Give back the records that follow exactly, images excluded.

START Data supplied

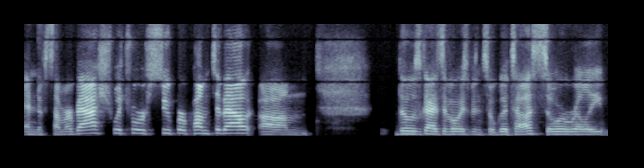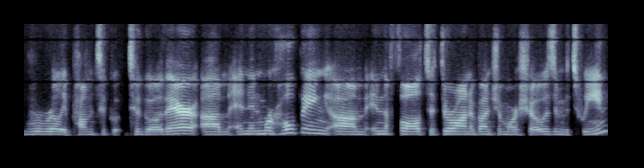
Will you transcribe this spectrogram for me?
end of summer bash, which we're super pumped about. Um, those guys have always been so good to us. So we're really, we're really pumped to go, to go there. Um, and then we're hoping um, in the fall to throw on a bunch of more shows in between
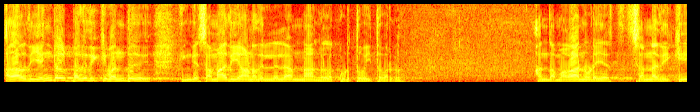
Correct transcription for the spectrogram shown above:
அதாவது எங்கள் பகுதிக்கு வந்து இங்கே சமாதியானதெல்லாம் நாங்கள்லாம் கொடுத்து வைத்தவர்கள். அந்த மகானுடைய சன்னதிக்கு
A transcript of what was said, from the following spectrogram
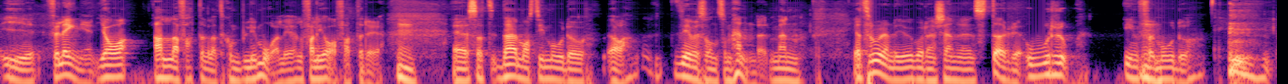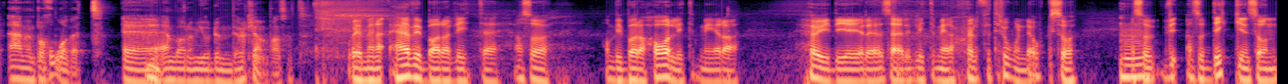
i förlängningen. Ja, alla fattar väl att det kommer bli mål. I alla fall jag fattade det. Eh, Så där måste ju Modo, ja, det är väl sånt som händer. Men jag tror ändå Djurgården känner en större oro inför Modo. även på Hovet. Eh, Än vad de gjorde med Björklöven på något sätt. Och jag menar, är vi bara lite, alltså om vi bara har lite mera höjd i, eller så här, lite mera självförtroende också. Alltså, vi, alltså Dickinson,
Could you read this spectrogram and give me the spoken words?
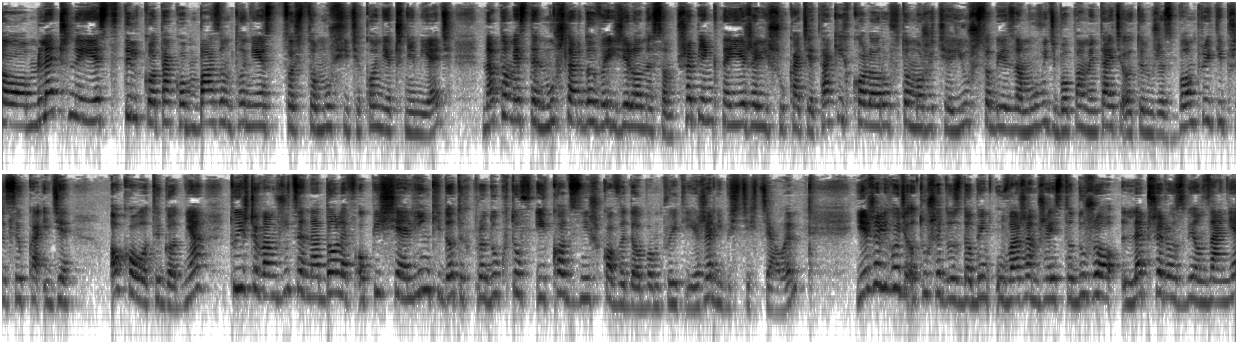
to mleczny jest tylko taką bazą, to nie jest coś, co musicie koniecznie mieć. Natomiast ten musztardowy i zielony są przepiękne. Jeżeli szukacie takich kolorów, to możecie już sobie zamówić, bo pamiętajcie o tym, że z Bon Pretty przesyłka idzie około tygodnia. Tu jeszcze Wam wrzucę na dole w opisie linki do tych produktów i kod zniżkowy do Bon Pretty, jeżeli byście chciały. Jeżeli chodzi o tusze do zdobień, uważam, że jest to dużo lepsze rozwiązanie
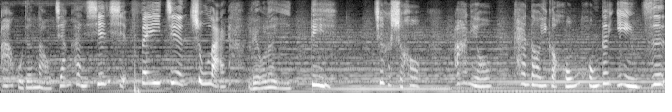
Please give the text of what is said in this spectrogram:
阿虎的脑浆和鲜血飞溅出来，流了一地。这个时候，阿牛看到一个红红的影子。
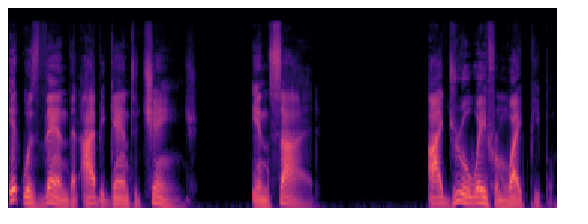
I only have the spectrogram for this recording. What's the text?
It was then that I began to change inside. I drew away from white people.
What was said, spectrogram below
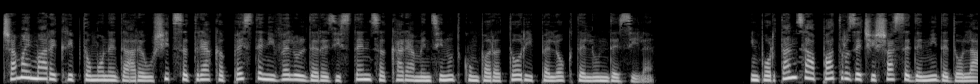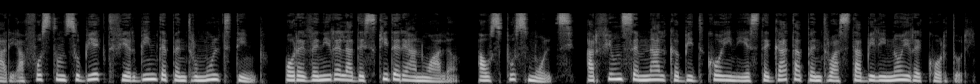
cea mai mare criptomonedă a reușit să treacă peste nivelul de rezistență care a menținut cumpărătorii pe loc de luni de zile. Importanța a 46.000 de dolari a fost un subiect fierbinte pentru mult timp, o revenire la deschidere anuală, au spus mulți, ar fi un semnal că Bitcoin este gata pentru a stabili noi recorduri.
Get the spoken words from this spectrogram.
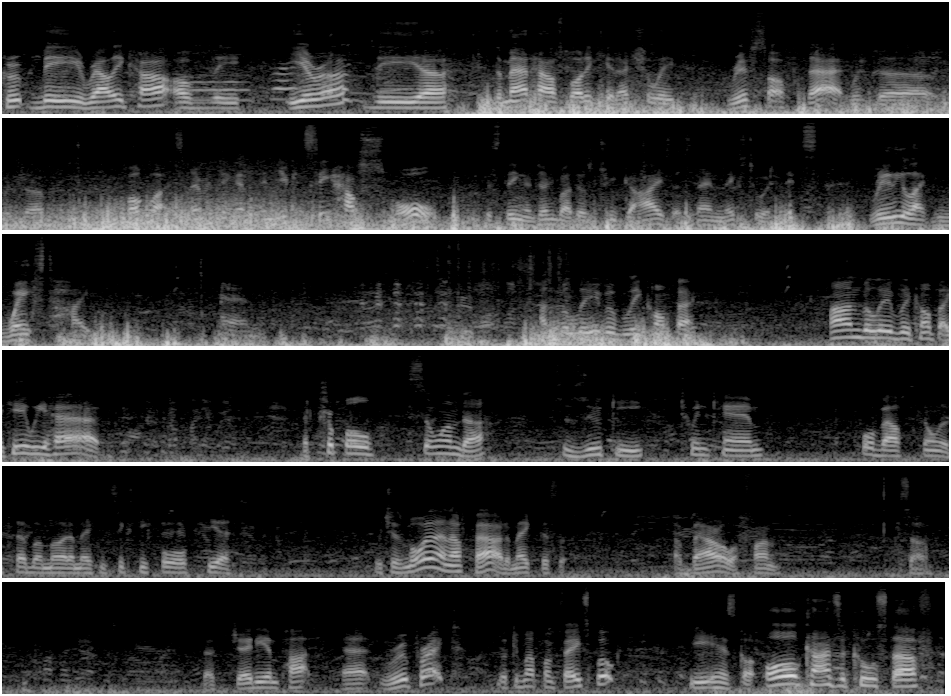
Group B rally car of the era, the uh, the Madhouse body kit actually riffs off that with the with the fog lights and everything, and, and you can see how small this thing is. Judging by those two guys that stand next to it, it's really like waist height and unbelievably compact. Unbelievably compact. Here we have a triple cylinder Suzuki twin cam four valve cylinder turbo motor making 64 PS, which is more than enough power to make this a, a barrel of fun. So that's JDM Parts at Ruprecht. Look him up on Facebook. He has got all kinds of cool stuff.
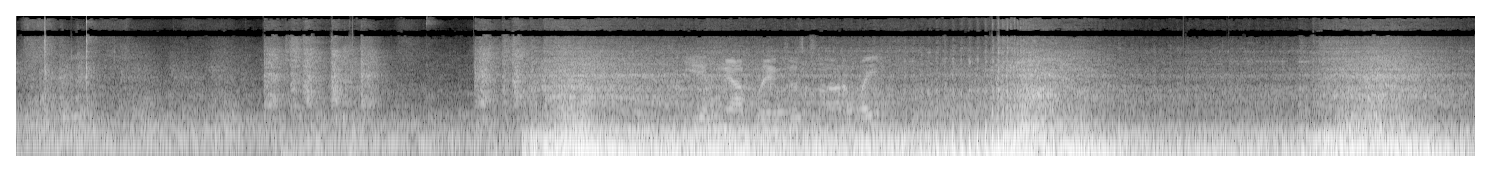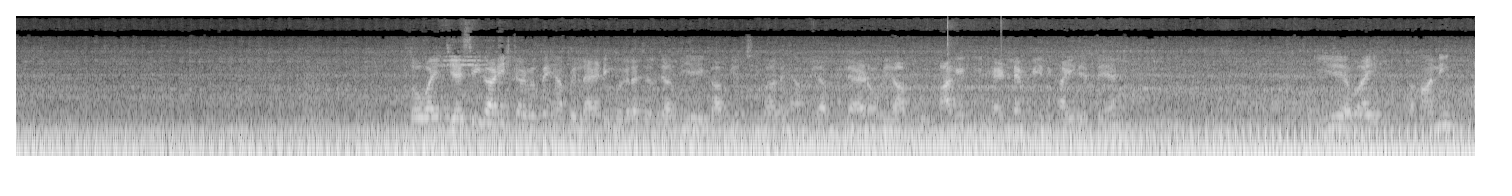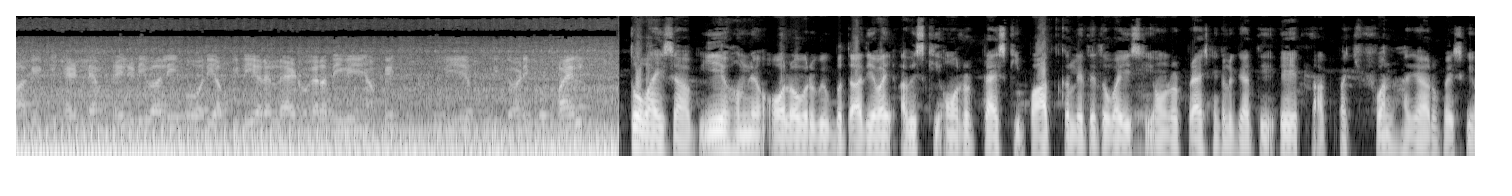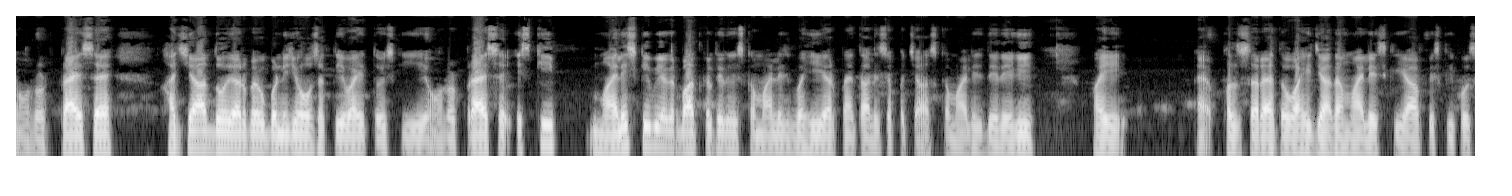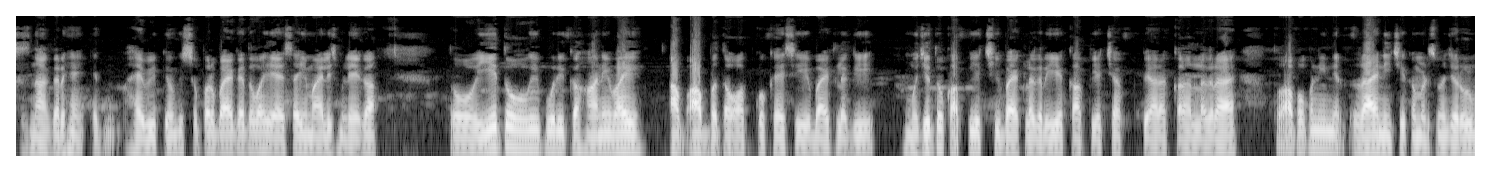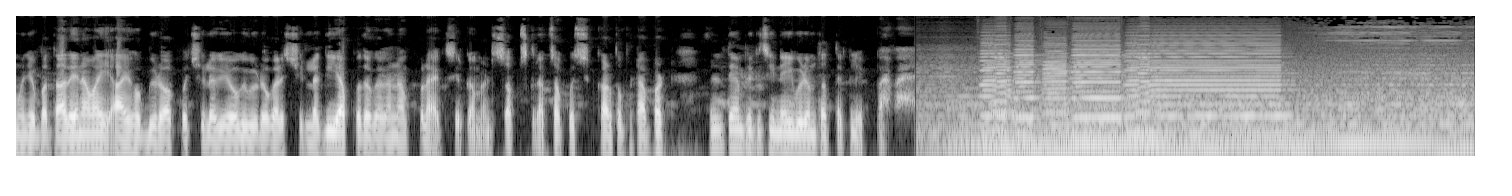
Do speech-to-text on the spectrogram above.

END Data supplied

* Response for this exercise *
Will you transcribe this spectrogram for me?
end of summer bash, which we're super pumped about. Um, those guys have always been so good to us. So we're really, we're really pumped to go, to go there. Um, and then we're hoping um, in the fall to throw on a bunch of more shows in between
Correct transcription for the spectrogram shown above:
அதாவது எங்கள் பகுதிக்கு வந்து இங்கே சமாதியானதெல்லாம் நாங்கள்லாம் கொடுத்து வைத்தவர்கள். அந்த மகானுடைய சன்னதிக்கு
A transcript of what was said, from the following spectrogram
i förlängningen. Ja, alla fattar väl att det kommer bli mål. I alla fall jag fattade det. Eh, Så där måste ju Modo, ja, det är väl sånt som händer. Men jag tror ändå Djurgården känner en större oro inför Modo. även på Hovet. Eh, Än vad de gjorde med Björklöven på något sätt. Och jag menar, är vi bara lite, alltså om vi bara har lite mera höjd i, eller så här, lite mera självförtroende också. Alltså, vi, alltså Dickinson,
Could you read this spectrogram and give me the spoken words?
to mleczny jest tylko taką bazą, to nie jest coś, co musicie koniecznie mieć. Natomiast ten musztardowy i zielony są przepiękne. Jeżeli szukacie takich kolorów, to możecie już sobie zamówić, bo pamiętajcie o tym, że z Bon Pretty przesyłka idzie około tygodnia. Tu jeszcze Wam wrzucę na dole w opisie linki do tych produktów i kod zniżkowy do Bon Pretty, jeżeli byście chciały. Jeżeli chodzi o tusze do zdobień, uważam, że jest to dużo lepsze rozwiązanie
Please give the text of what is said in this spectrogram:
阿虎的脑浆和鲜血飞溅出来，流了一地。这个时候，阿牛看到一个红红的影子。
I only have the spectrogram for this recording. What's the text?
It was then that I began to change inside. I drew away from white people.
What was said, spectrogram below
cea mai mare criptomonedă a reușit să treacă peste nivelul de rezistență care a menținut cumpărătorii pe loc de luni de zile. Importanța a 46.000 de dolari a fost un subiect fierbinte pentru mult timp, o revenire la deschidere anuală, au spus mulți, ar fi un semnal că Bitcoin este gata pentru a stabili noi recorduri.
Get the spoken words from this spectrogram.
Group B rally car of the era, the uh, the Madhouse body kit actually riffs off that with the with the fog lights and everything, and, and you can see how small this thing is. Judging by those two guys that stand next to it, it's really like waist height and unbelievably compact. Unbelievably compact. Here we have a triple cylinder Suzuki twin cam four valve cylinder turbo motor making 64 PS, which is more than enough power to make this a, a barrel of fun. So that's JDM Parts at Ruprecht. Look him up on Facebook. He has got all kinds of cool stuff.
Do speech-to-text on the spectrogram above.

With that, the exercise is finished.